[EXERCISE DIRECTIONS] Write out the data exactly, please, and omit the pictures.
********
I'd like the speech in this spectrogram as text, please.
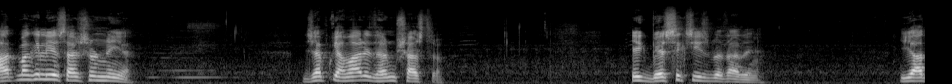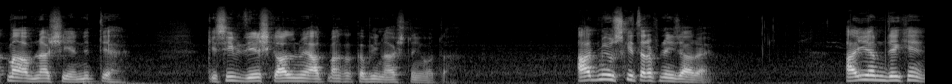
आत्मा के लिए सहिष्णु नहीं है, जबकि हमारे धर्मशास्त्र एक बेसिक चीज़ बता रहे हैं। ये आत्मा अविनाशी है, नित्य है। किसी भी देश काल में आत्मा का कभी नाश नहीं होता। आदमी उसकी तरफ़ नहीं जा रहा है। आइए हम देखें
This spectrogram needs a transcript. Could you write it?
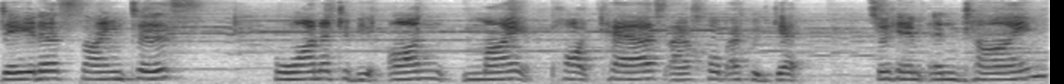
data scientist who wanted to be on my podcast. I hope I could get to him in time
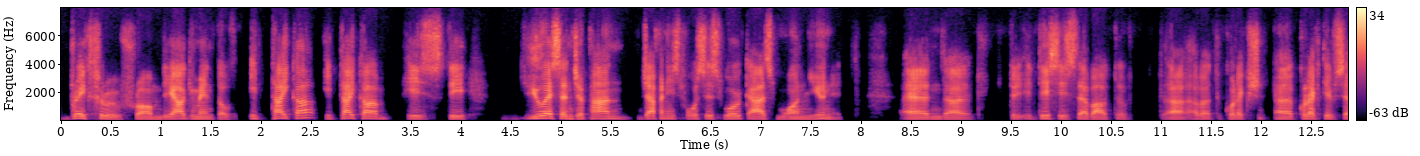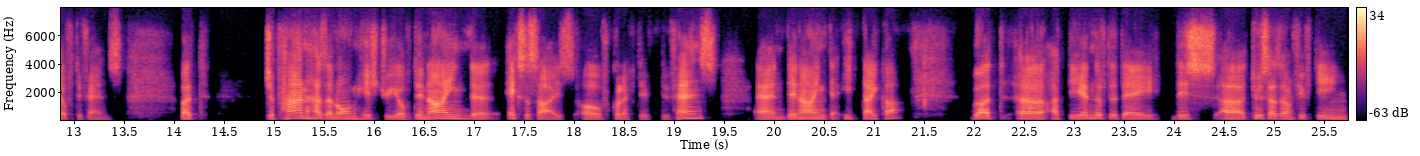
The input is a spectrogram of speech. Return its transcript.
breakthrough from the argument of Ittaika. Ittaika is the US and Japan, Japanese forces work as one unit. And uh, this is about the, uh, about the collection, uh, collective self-defense. But Japan has a long history of denying the exercise of collective defense and denying the Ittaika. But uh, at the end of the day, this uh, 2015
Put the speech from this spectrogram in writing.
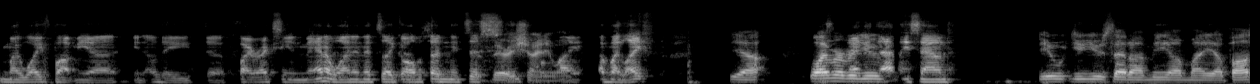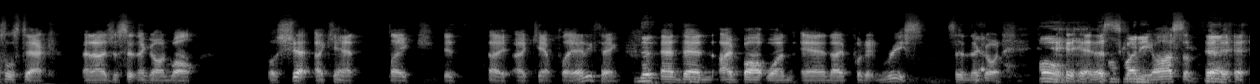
my wife bought me a, you know, the the Phyrexian mana one, and it's like all of a sudden it's a It's a very shiny of one. of my life. yeah. Well, I remember you That may sound. you you used that on me on my apostles deck, and I was just sitting there going, well, well, shit, I can't like it. I, I can't play anything. The- And then I bought one and I put it in Rhys. Sitting there going, oh, yeah, this oh, is gonna buddy. be awesome. Yeah.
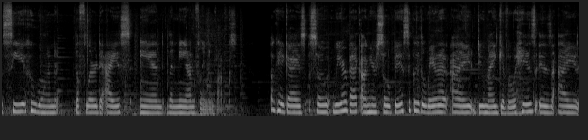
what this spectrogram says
see who won the fleur de ice and the neon flaming fox Okay, guys, so we are back on here. So basically, the way that I do my giveaways is I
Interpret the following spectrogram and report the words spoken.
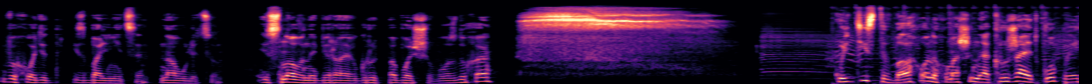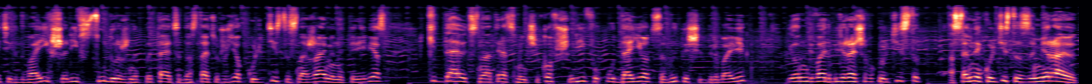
выходят из больницы на улицу. И снова набираю в грудь побольше воздуха. Культисты в балахонах у машины окружают копы этих двоих. Шериф судорожно пытается достать ружье. Культисты с ножами на перевес кидаются на отряд смельчаков. Шерифу удается вытащить дробовик, и он убивает ближайшего культиста. Остальные культисты замирают.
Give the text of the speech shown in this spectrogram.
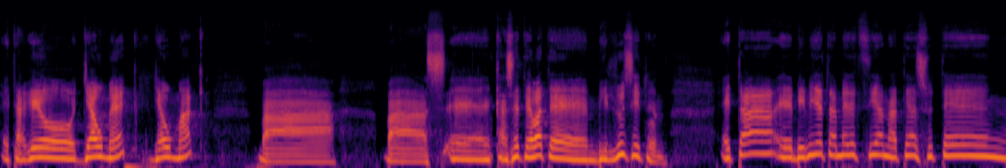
eta geho jaumek, jaumak, ba, ba, e, kasete baten bildu zituen. Eta e, 2019an atea zuten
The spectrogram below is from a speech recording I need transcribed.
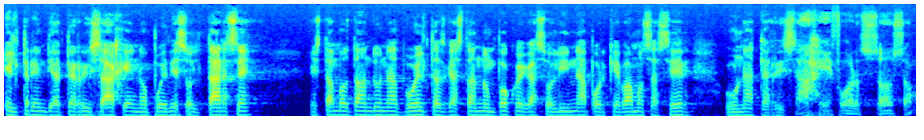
el tren de aterrizaje no puede soltarse, estamos dando unas vueltas gastando un poco de gasolina porque vamos a hacer un aterrizaje forzoso.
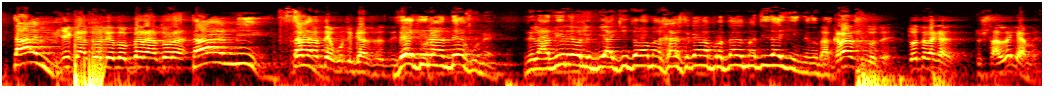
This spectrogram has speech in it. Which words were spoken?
Φτάνει. βγήκατε όλοι εδώ πέρα τώρα. Φτάνει. Δεν Φτάνει. αντέχουν την κάστρο. Δεν την αντέχουνε. Δηλαδή ρε Ολυμπιακοί τώρα άμα χάσετε κανένα πρωτάθλημα τι θα γίνει εδώ Να πέρα; κράζουν τότε. Τότε θα κάνετε. Τους τα λέγαμε.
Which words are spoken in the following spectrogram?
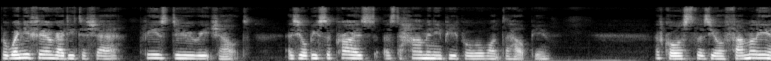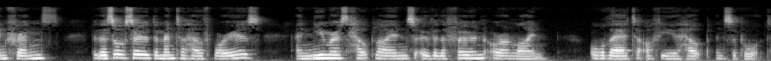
But when you feel ready to share, please do reach out, as you'll be surprised as to how many people will want to help you. Of course, there's your family and friends but there's also the mental health warriors and numerous helplines over the phone or online, all there to offer you help and support.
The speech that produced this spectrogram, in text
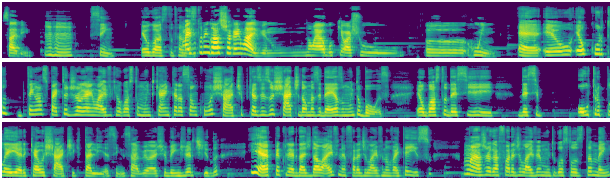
sabe? Uhum. Sim. Eu gosto também. Mas eu também gosto de jogar em live. Não, é algo que eu acho uh, ruim. É, eu, eu curto. Tem um aspecto de jogar em live que eu gosto muito, que é a interação com o chat, porque às vezes o chat dá umas ideias muito boas. Eu gosto desse. desse outro player que é o chat que tá ali, assim, sabe? Eu acho bem divertido. E é a peculiaridade da live, né? Fora de live não vai ter isso. Mas jogar fora de live é muito gostoso também.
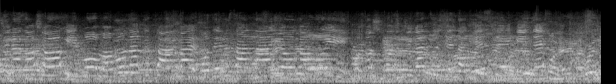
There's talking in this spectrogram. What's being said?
ちらの商品も間もなく完売。モデルさん内容が多い。今年の7月に出た限定品です。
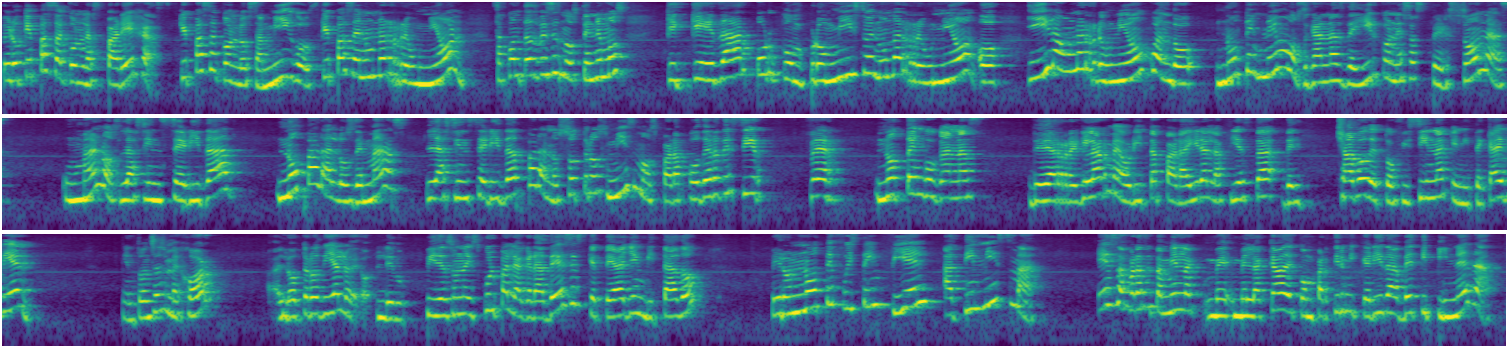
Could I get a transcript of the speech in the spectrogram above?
Pero ¿qué pasa con las parejas? ¿Qué pasa con los amigos? ¿Qué pasa en una reunión? O sea, ¿cuántas veces nos tenemos que quedar por compromiso en una reunión o ir a una reunión cuando no tenemos ganas de ir con esas personas? Humanos, la sinceridad, no para los demás, la sinceridad para nosotros mismos, para poder decir, Fer, no tengo ganas de arreglarme ahorita para ir a la fiesta del chavo de tu oficina que ni te cae bien. Entonces mejor al otro día le, pides una disculpa, le agradeces que te haya invitado, pero no te fuiste infiel a ti misma. Esa frase también me, me la acaba de compartir mi querida Betty Pineda.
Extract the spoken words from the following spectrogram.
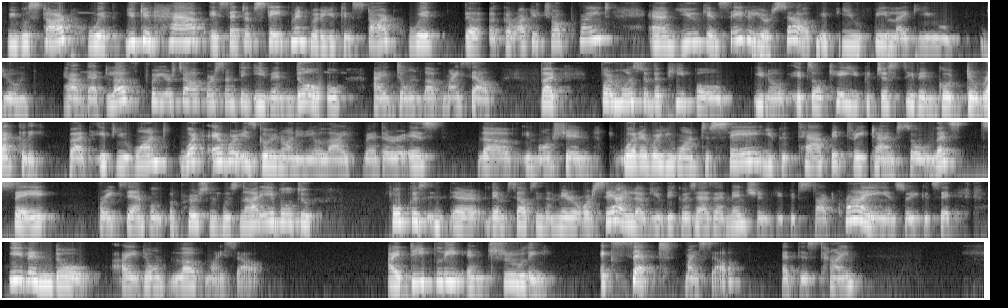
We will start with you can have a setup statement where you can start with the karate chop point and you can say to yourself if you feel like you don't have that love for yourself or something even though I don't love myself. But for most of the people, you know, it's okay. You could just even go directly. But if you want whatever is going on in your life, whether it's love, emotion, whatever you want to say, you could tap it three times. So let's say, for example, a person who's not able to focus in their, themselves in the mirror or say, I love you, because as I mentioned, you could start crying. And so you could say, even though I don't love myself, I deeply and truly accept myself at this time.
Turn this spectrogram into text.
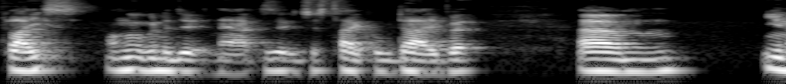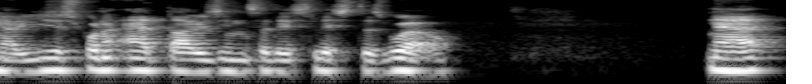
place. I'm not going to do it now because it would just take all day, but um, you know, you just want to add those into this list as well. Now,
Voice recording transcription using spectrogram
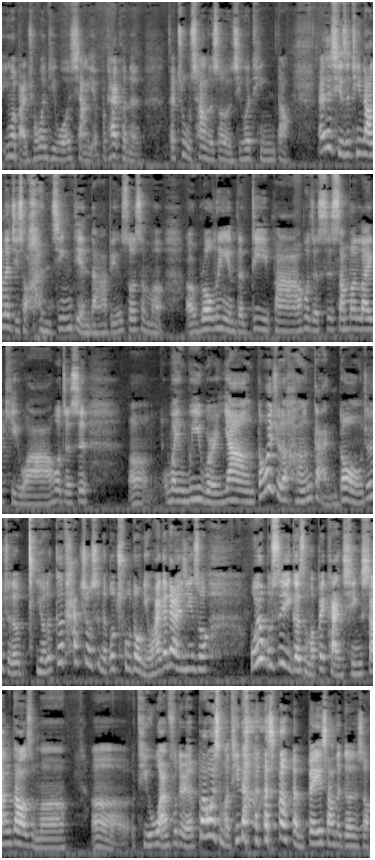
因为版权问题，我想也不太可能在驻唱的时候有机会听到。但是其实听到那几首很经典的啊，比如说什么呃《Rolling in the Deep》啊，或者是《Someone Like You》啊，或者是嗯、《When We Were Young》，都会觉得很感动，就会觉得有的歌它就是能够触动你。我还跟戴仁心说。我又不是一个什么被感情伤到什么呃体无完肤的人，不知道为什么听到他唱很悲伤的歌的时候，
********
[COMPLETED EXERCISE]
I'd like the speech in this spectrogram as text, please.
आत्मा के लिए सहिष्णु नहीं है, जबकि हमारे धर्मशास्त्र एक बेसिक चीज़ बता रहे हैं। ये आत्मा अविनाशी है, नित्य है। किसी भी देश काल में आत्मा का कभी नाश नहीं होता। आदमी उसकी तरफ़ नहीं जा रहा है। आइए हम देखें
This spectrogram needs a transcript. Could you write it?
data scientist who wanted to be on my podcast. I hope I could get to him in time
The input is a spectrogram of speech. Return its transcript.
breakthrough from the argument of Ittaika. Ittaika is the US and Japan, Japanese forces work as one unit. And uh, this is about the, uh, about the collection, uh, collective self-defense. But Japan has a long history of denying the exercise of collective defense and denying the Ittaika. But uh, at the end of the day, this uh, 2015
Put the speech from this spectrogram in writing.
my wife bought me a, you know, the the Phyrexian mana one, and it's like all of a sudden it's a It's a very shiny of one. of my life. yeah. Well, I remember you That may sound. you you used that on me on my apostles deck, and I was just sitting there going, well, well, shit, I can't like it. I, I can't play anything. The- And then I bought one and I put it in Rhys. Sitting there going, oh, yeah, this oh, is gonna buddy. be awesome. Yeah.
what this spectrogram says
see who won the fleur de ice and the neon flaming fox Okay, guys, so we are back on here. So basically, the way that I do my giveaways is I
Interpret the following spectrogram and report the words spoken.
выходят из больницы на улицу. И снова набираю в грудь побольше воздуха. Культисты в балахонах у машины окружают копы этих двоих. Шериф судорожно пытается достать ружье. Культисты с ножами на перевес кидаются на отряд смельчаков. Шерифу удается вытащить дробовик, и он убивает ближайшего культиста. Остальные культисты замирают.
Give the text of the speech shown in this spectrogram.
eta geho jaumek, jaumak, ba, ba, e, kasete baten bildu zituen. Eta e, 2019an atea zuten
The spectrogram below is from a speech recording I need transcribed.
el tren de aterrizaje no puede soltarse, estamos dando unas vueltas gastando un poco de gasolina porque vamos a hacer un aterrizaje forzoso.
This spectrogram has speech in it. Which words were spoken?
Φτάνει. βγήκατε όλοι εδώ πέρα τώρα. Φτάνει. Δεν Φτάνει. αντέχουν την κάστρο. Δεν την αντέχουνε. Δηλαδή ρε Ολυμπιακοί τώρα άμα χάσετε κανένα πρωτάθλημα τι θα γίνει εδώ Να πέρα; κράζουν τότε. Τότε θα κάνετε. Τους τα λέγαμε.
Which words are spoken in the following spectrogram?
But when you feel ready to share, please do reach out, as you'll be surprised as to how many people will want to help you. Of course, there's your family and friends but there's also the mental health warriors and numerous helplines over the phone or online, all there to offer you help and support.
The speech that produced this spectrogram, in text
sabe? Uhum. Sim. Eu gosto também. Mas eu também gosto de jogar em live. Não, é algo que eu acho uh, ruim. É, eu, eu curto. Tem um aspecto de jogar em live que eu gosto muito, que é a interação com o chat, porque às vezes o chat dá umas ideias muito boas. Eu gosto desse. desse outro player que é o chat que tá ali, assim, sabe? Eu acho bem divertido. E é a peculiaridade da live, né? Fora de live não vai ter isso. Mas jogar fora de live é muito gostoso também.
There's talking in this spectrogram. What's being said?
ちらの商品も間もなく完売。モデルさん内容が多い。今年の7月に出た限定品です。
Could I get a transcript of the speech in the spectrogram above?
Pero ¿qué pasa con las parejas? ¿Qué pasa con los amigos? ¿Qué pasa en una reunión? O sea, ¿cuántas veces nos tenemos que quedar por compromiso en una reunión o ir a una reunión cuando no tenemos ganas de ir con esas personas? Humanos, la sinceridad, no para los demás, la sinceridad para nosotros mismos, para poder decir, Fer, no tengo ganas de arreglarme ahorita para ir a la fiesta del chavo de tu oficina que ni te cae bien. Entonces mejor al otro día le, pides una disculpa, le agradeces que te haya invitado, pero no te fuiste infiel a ti misma. Esa frase también me, me la acaba de compartir mi querida Betty Pineda.
Extract the spoken words from the following spectrogram.
We will start with you can have a setup statement where you can start with the karate chop point and you can say to yourself if you feel like you don't have that love for yourself or something even though I don't love myself. But for most of the people, you know, it's okay. You could just even go directly. But if you want whatever is going on in your life, whether it's love, emotion, whatever you want to say, you could tap it three times. So let's say, for example, a person who's not able to focus in their, themselves in the mirror or say, I love you, because as I mentioned, you could start crying. And so you could say, even though I don't love myself, I deeply and truly accept myself at this time.
Turn this spectrogram into text.
place. I'm not going to do it now because it would just take all day, but um, you know, you just want to add those into this list as well. Now,
Voice recording transcription using spectrogram
因为版权问题，我想也不太可能在驻唱的时候有机会听到。但是其实听到那几首很经典的啊，比如说什么呃《Rolling in the Deep》啊，或者是《Someone Like You》啊，或者是嗯、《When We Were Young》，都会觉得很感动，就会觉得有的歌它就是能够触动你。我还跟戴仁心说。我又不是一个什么被感情伤到什么呃体无完肤的人，不知道为什么听到他唱很悲伤的歌的时候，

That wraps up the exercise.